▶ **Work to complete**
Count the lines of the records below that hold the word "Read", and give only the number.

▶ **Data for this task**
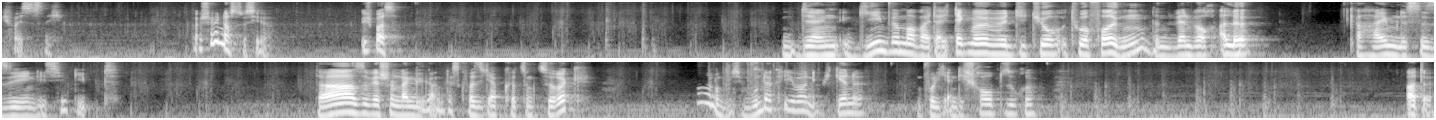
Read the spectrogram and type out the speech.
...
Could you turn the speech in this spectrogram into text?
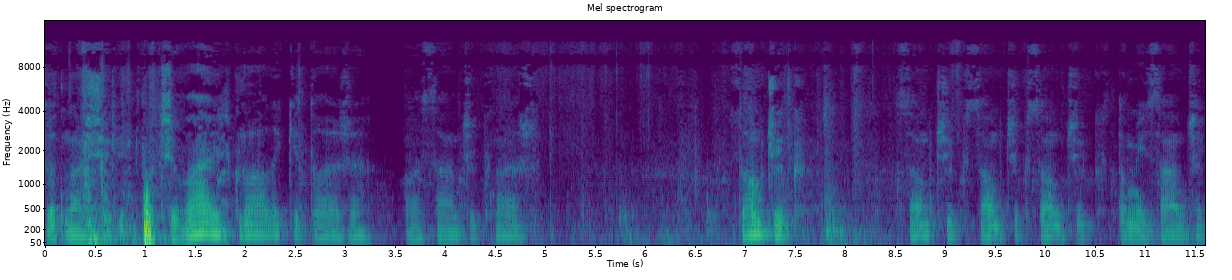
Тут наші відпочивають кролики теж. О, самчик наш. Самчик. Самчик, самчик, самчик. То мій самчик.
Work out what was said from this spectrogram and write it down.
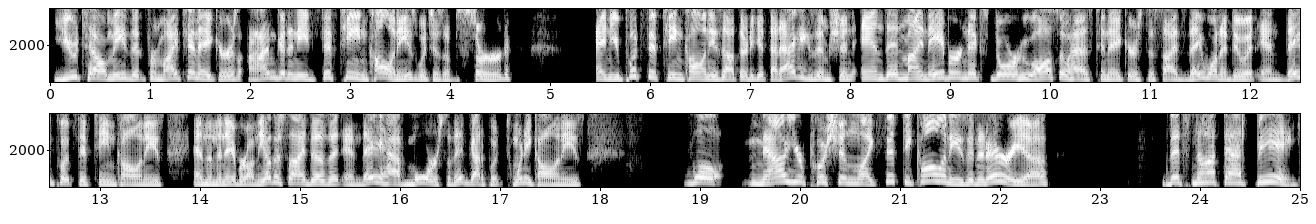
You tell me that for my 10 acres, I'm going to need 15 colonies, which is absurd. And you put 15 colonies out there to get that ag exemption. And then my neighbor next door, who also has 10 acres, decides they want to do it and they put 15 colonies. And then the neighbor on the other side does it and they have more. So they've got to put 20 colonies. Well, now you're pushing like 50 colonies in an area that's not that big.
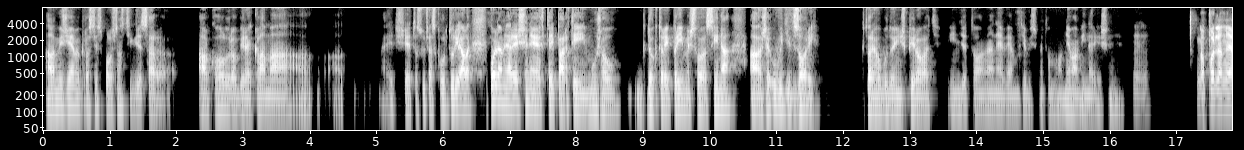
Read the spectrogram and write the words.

▶ **Answer to this task**
2